Serious psychiatric illnesses and critical incidents require close and direct treatment or in-person intervention rather than relying on teletherapy or online therapy. Complex situations require treatment that is accessible directly and often immediately.
On the other hand, there are benefits to using teletherapy and/or online therapy modalities. The first obvious benefit is that it takes the waiting room and office risk out of play for virus transmission. However, that creates a new and different kind of transmission risk when information becomes more accessible and travels through third-party channels which increases the risks of records and information breach.
Teletherapy and online therapy are effective alternatives to in-person client care. Also, clients may have physical problems that pose challenges, and for that matter, practitioners as well. Travel costs are reduced, and session scheduling is more efficient.

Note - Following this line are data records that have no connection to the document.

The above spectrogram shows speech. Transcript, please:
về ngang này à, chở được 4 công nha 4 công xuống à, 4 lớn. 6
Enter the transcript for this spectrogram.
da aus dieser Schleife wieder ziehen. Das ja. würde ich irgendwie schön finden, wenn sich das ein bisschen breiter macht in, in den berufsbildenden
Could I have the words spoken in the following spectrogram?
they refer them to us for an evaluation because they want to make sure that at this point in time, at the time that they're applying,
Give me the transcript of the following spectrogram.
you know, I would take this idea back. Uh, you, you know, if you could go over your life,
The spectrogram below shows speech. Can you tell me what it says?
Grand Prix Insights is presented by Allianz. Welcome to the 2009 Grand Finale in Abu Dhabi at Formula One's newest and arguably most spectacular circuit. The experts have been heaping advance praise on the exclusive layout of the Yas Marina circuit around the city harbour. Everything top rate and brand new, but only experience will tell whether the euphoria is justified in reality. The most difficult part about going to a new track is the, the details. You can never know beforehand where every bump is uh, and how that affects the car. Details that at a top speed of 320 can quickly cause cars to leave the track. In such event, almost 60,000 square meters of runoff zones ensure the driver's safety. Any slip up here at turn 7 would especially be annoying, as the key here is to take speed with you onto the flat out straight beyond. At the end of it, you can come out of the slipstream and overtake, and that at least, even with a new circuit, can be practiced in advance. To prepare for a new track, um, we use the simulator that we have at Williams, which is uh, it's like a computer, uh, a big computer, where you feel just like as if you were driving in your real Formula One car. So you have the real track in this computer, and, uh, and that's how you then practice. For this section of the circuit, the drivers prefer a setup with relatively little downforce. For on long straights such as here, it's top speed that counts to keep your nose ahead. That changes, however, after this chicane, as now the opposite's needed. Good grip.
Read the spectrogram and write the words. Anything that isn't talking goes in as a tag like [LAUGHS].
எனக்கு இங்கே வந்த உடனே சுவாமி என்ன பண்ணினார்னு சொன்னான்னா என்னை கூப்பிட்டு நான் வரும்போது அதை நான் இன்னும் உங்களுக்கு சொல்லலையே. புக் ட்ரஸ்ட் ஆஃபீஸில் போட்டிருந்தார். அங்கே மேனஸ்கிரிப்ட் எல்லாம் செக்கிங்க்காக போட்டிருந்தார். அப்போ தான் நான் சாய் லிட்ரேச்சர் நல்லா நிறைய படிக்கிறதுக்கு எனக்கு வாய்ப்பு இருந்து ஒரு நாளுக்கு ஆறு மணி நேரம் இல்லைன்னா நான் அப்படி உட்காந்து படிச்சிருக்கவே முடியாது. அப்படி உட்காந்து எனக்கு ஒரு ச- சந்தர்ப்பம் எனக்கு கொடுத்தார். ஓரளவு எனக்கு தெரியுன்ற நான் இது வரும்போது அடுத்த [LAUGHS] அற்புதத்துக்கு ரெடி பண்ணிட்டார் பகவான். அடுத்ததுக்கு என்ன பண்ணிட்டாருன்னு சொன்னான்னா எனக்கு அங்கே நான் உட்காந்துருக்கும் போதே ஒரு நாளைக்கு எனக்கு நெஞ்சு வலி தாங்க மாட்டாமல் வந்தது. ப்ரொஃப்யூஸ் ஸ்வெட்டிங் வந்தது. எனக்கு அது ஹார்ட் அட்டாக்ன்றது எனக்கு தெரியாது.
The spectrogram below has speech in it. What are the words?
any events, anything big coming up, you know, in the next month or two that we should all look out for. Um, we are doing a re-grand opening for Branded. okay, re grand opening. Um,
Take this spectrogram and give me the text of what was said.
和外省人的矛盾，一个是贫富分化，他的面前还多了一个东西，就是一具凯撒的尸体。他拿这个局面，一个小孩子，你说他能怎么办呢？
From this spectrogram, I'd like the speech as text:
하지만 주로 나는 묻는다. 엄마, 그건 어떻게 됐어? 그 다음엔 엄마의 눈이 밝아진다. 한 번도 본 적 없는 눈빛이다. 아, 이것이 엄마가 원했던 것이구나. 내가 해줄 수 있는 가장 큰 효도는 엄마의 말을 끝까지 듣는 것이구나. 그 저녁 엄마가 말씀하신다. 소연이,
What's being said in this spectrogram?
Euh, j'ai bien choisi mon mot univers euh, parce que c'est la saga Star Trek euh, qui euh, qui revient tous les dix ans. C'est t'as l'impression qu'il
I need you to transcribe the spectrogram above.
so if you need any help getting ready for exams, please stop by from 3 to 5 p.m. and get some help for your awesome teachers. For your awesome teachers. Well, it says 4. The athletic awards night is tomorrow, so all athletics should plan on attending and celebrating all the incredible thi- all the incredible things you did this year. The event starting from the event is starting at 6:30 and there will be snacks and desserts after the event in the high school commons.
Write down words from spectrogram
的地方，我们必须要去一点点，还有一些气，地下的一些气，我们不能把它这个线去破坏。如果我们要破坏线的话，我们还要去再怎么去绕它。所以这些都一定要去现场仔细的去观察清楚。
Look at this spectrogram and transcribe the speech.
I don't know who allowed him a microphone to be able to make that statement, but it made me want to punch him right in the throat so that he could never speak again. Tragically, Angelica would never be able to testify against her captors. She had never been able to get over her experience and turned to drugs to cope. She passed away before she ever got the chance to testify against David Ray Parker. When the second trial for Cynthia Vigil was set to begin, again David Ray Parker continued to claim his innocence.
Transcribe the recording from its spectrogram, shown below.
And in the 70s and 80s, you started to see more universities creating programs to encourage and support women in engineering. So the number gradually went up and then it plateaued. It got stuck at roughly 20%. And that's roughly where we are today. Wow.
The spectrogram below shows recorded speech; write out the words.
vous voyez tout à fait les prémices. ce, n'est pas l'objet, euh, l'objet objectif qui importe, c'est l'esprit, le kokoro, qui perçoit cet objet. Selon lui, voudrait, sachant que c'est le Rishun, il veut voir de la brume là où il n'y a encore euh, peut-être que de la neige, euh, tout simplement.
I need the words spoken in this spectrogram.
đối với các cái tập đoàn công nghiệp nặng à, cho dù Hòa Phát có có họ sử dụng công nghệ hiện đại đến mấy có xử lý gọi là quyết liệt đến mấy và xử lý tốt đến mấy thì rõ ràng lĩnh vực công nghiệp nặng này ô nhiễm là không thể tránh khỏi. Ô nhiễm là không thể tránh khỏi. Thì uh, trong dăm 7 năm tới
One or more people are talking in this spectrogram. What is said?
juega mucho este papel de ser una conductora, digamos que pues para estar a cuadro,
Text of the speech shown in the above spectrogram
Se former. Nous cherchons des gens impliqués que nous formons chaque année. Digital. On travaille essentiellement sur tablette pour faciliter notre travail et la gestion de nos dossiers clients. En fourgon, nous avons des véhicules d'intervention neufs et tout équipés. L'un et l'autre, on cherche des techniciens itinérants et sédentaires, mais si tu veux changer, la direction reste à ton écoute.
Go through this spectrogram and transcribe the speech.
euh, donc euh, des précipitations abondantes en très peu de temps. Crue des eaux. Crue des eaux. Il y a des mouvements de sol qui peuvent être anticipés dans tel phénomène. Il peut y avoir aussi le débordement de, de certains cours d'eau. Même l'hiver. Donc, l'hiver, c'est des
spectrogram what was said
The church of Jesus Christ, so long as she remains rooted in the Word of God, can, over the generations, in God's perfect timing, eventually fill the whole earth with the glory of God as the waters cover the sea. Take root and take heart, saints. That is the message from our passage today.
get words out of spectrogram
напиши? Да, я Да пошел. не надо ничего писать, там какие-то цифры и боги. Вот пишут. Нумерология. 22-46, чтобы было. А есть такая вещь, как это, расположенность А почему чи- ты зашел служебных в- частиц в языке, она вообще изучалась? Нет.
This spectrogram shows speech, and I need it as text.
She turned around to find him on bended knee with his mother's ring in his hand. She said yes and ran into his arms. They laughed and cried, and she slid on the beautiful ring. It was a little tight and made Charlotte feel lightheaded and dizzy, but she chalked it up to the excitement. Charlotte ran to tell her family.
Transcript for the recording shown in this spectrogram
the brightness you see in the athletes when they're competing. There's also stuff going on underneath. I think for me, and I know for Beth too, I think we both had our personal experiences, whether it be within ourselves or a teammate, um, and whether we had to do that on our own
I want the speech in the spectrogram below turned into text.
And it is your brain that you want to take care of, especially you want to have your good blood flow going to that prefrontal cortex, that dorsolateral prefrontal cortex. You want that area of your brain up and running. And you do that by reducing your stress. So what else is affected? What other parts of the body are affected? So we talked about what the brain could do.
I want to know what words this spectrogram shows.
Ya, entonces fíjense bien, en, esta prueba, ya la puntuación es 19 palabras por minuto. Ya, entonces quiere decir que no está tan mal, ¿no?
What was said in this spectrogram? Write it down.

Online sessions and certain telephonic applications such as ZOOM can include visual tools and communication. However, in-person therapy sessions provide the best opportunity to read body language, signals, and to interpret more client sensory cues.
On the cautionary side, three issues are top of mind: state licensing laws, exclusions in your liability policy, and HIPAA information breach.
During the current COVID-19 pandemic, some states have loosened their licensing requirements. Some may still require you to hold a license in their state before you can practice in that state. Providing teletherapy or online therapy across state lines becomes an interstate practice venue challenge. Before using online and teletherapy with your clients, read and understand each state’s laws, which may have been recently modified due to the pandemic. All state regulatory boards have these regulations on their websites.
Many insurance carriers have exclusions written in their liability insurance policy contracts. A frequent exclusion is for electronically distributed information. Another exclusion is for third-party information breach for which HIPAA holds you accountable. Some insurance carriers charge a $500 or $1,500 deductible before you can claim any benefits when a cyber liability incident occurs.
If or when you decide to deliver professional services through teletherapy or online channels, make sure that you take security precautions. For example, do not talk in a public place over the phone or online with your client. If people hear or see client-related material it is a HIPAA breach. If your laptop, mobile phone, or other device is stolen, the information stored on those devices is breached, and you are liable for the information breach. Third-party companies provide access to email, social media channels, digital storage warehouses, and the cloud. If any of these third parties’ systems are breached, you are responsible under HIPAA 45 CFR Part 160 HIPAA HITECH Law.
The NASW Risk Retention Group’s professional liability policy covers information electronic breach such as misdirected faxes or client information that is burglarized or otherwise, and breached office files at no extra charge, and has zero deductibles. There are no deductibles in any of the NASW RRG’s suite of liability insurance policies. The NASW RRG offers a comprehensive extremely economical yet high-value suite of cyber liability products that cover third-party breaches such as an email or social media provider or digital or paper storage company breaching your client information. These products cover the key liability perils listed under HIPAA HITECH, have an array of limits to choose from, sell at very low premium rates, and are unmatched by any competitor.